Dental assistants with plenty of job experience, several certifications or more education than others may be in shape to find employment at the most prestigious and highest-paying dental clinics. Doing high-quality work and maintaining a good relationship with your employers can also set you up to land more desirable positions.
If you want to move up the ladder in the dental profession, however, it's typically necessary to return to school and train for a more technical career. You can qualify for dental hygienist careers with an associate or bachelor's degree, and completing the right prerequisites at a community or junior college can put you on the path to dental school and a career as a full-fledged dentist.
Financial Aid for Dental Assistant Programs
Skills and Abilities for Dental Assistants
Certain skills and abilities can be especially useful to dental assistants. The Occupational Information Network (O*NET) lists around 25 of these valuable traits -- here's a list of a few of the top entries and a brief explanation of why they're important:
- Active listening ensures that you can be attentive to the needs of patients and instructions from your dentist
- Service orientation, or the desire to find ways to help people, can bring a human touch to your work
- Social perceptiveness can help you be aware of the meaning of a patient's actions and reactions and respond accordingly
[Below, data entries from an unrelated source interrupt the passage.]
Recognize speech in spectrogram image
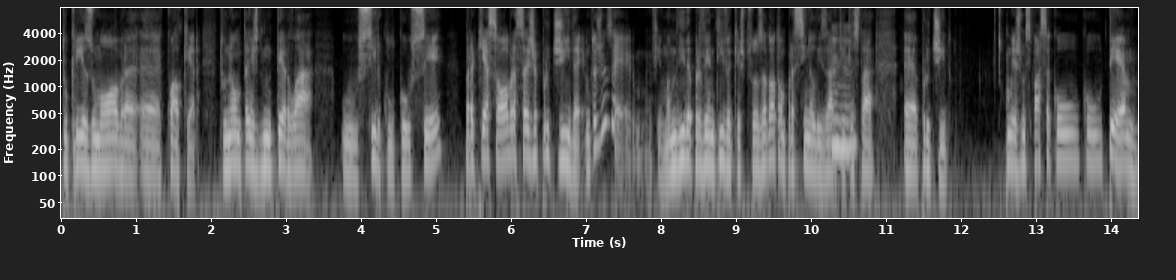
tu crias uma obra uh, qualquer, tu não tens de meter lá o círculo com o C para que essa obra seja protegida. Muitas vezes é enfim, uma medida preventiva que as pessoas adotam para sinalizar uhum. que aquilo está uh, protegido. O mesmo se passa com o, com o TM,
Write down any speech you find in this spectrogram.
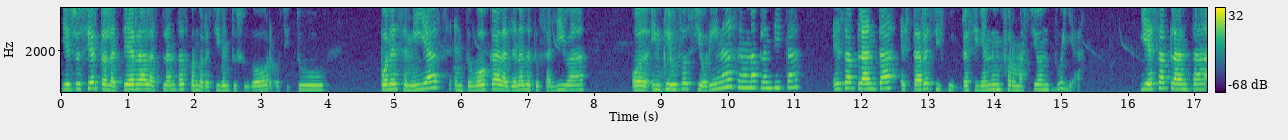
Y eso es cierto, la tierra, las plantas cuando reciben tu sudor o si tú pones semillas en tu boca, las llenas de tu saliva, o incluso si orinas en una plantita, esa planta está recibiendo información tuya. Y esa planta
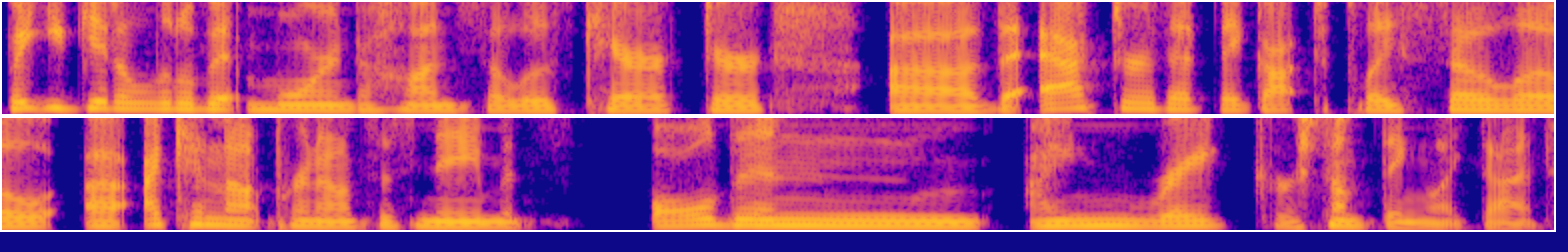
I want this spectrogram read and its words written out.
but you get a little bit more into Han Solo's character. Uh, the actor that they got to play Solo, uh, I cannot pronounce his name. It's Alden Einrich or something like that.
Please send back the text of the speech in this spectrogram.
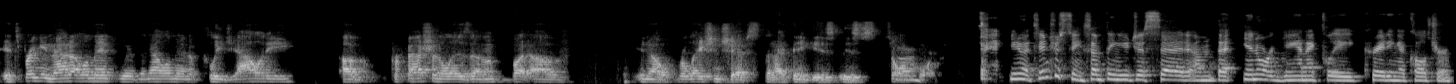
it's bringing that element with an element of collegiality, of professionalism, but of you know relationships that I think is is so important. You know, it's interesting something you just said um, that inorganically creating a culture.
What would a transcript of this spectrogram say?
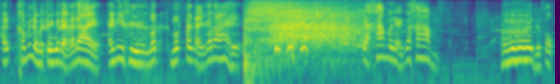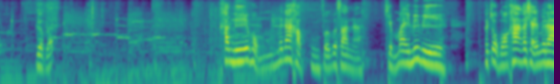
ไอ้เขาไม่เดินประตูไปไหนก็ได้ ไอ้นี่คือรถรถไปไหนก็ได้ อยากข้ามไปไหนก็ข้ามเฮ้ยเดี๋ยวตกเกือบแล้วคันนี้ผมไม่น่าขับเฟิร์สเปอร์ซันนะ เข็มไม่ไม่มีกระจกมองข้างก็ใช้ไม่ได้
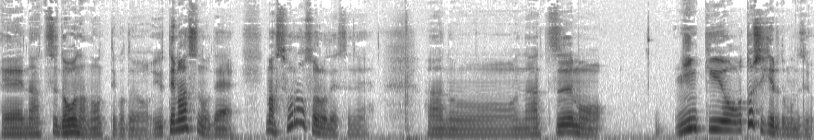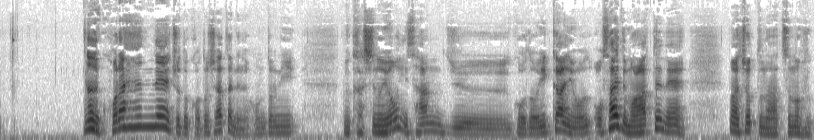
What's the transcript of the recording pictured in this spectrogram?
えー、夏どうなのってことを言ってますので、まあそろそろですね、あのー、夏も人気を落としてきてると思うんですよ。なので、ここら辺で、ちょっと今年あたりね、本当に、昔のように35度以下に抑えてもらってね、まあちょっと夏の復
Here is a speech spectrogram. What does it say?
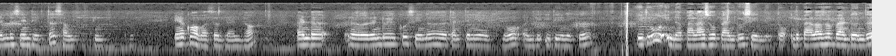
ரெண்டு சேர்ந்து எடுத்தால் செவன் ஃபிஃப்டின் எனக்கும் அவாசா பிராண்ட் தான். அண்டு ரெண்டு பேருக்கும் சேர்ந்து தனித்தனியாக எடுக்கணும். அண்டு இது எனக்கு இதுவும் இந்த பலாசோ பேண்ட்டும் சேர்ந்து எடுத்தோம். இந்த பலாசோ பேண்ட் வந்து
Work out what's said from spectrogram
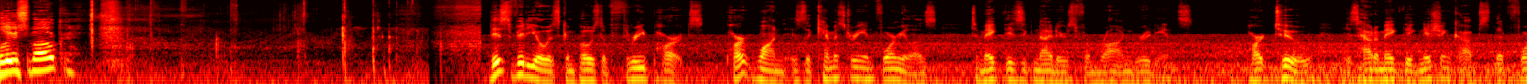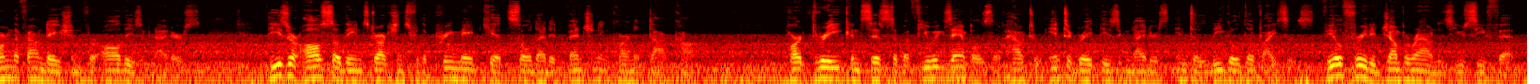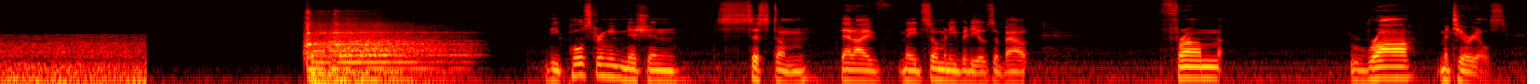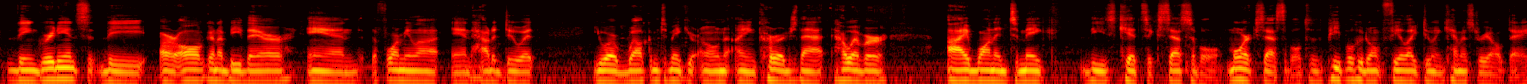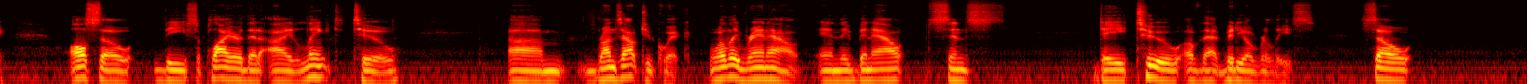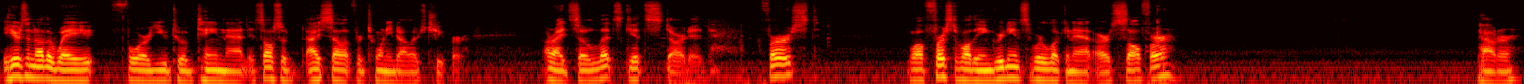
Blue smoke. This video is composed of three parts. Part 1 is the chemistry and formulas to make these igniters from raw ingredients. Part 2 is how to make the ignition cups that form the foundation for all these igniters. These are also the instructions for the pre-made kits sold at inventionincarnate.com. Part 3 consists of a few examples of how to integrate these igniters into legal devices. Feel free to jump around as you see fit. The pull string ignition system that I've made so many videos about from raw materials. The ingredients the are all going to be there and the formula and how to do it. You are welcome to make your own. I encourage that. However, I wanted to make these kits accessible, more accessible to the people who don't feel like doing chemistry all day. Also, the supplier that I linked to um, runs out too quick. Well, they ran out, and they've been out since day two of that video release. So, here's another way for you to obtain that. It's also, I sell it for $20 cheaper. All right, so let's get started. First, well, first of all, the ingredients we're looking at are sulfur powder,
- Arm-hand steadiness is essential when assisting your dentist with cavity surgeries and other delicate procedures
- Speech clarity helps a great deal when guiding patients through the treatment process and providing oral health tips
Dental Assistant Salary and Career Outlook
It's clear by now that they perform essential support functions in a dentist's office, but how much do dental assistants make? The average pay in the state where you work and your levels of education and experience may each have an influence on your individual dental assistant salary, but the national figures can give you some idea of what to expect once you graduate and hit the career market. Here's some salary and job outlook data for dental assistants, compiled by the BLS:
Projected Job Growth
|Dental Laboratory Technicians||34,460||$44,330||10.7%|
|Dentists, All Other Specialists||5,330||$178,040||4.7%|
Professional Organizations for Dental Assistants
Membership in a professional organization can provide a wealth of career resources for dental assistants, whether they're industry veterans or just starting out on the job. Check out these brief explanations of a few such organizations at the national and state levels:
- The American Dental Assistants Association (ADAA) offers free online continuing education, access to job search site DentReps, opportunities for professional fellowship and a subscription to The Dental Assistant.
- The California Dental Assistants Association (CDAA) serves as a regional branch of the ADAA, providing state-focused legislative advocacy and access to the state's local dentist assistant societies.
- Overseas professionals can join the Dental Assistants Professional Association (DAPA), a non-profit organization in Australia that dedicates itself to advancing the careers and recognition of dental assistants.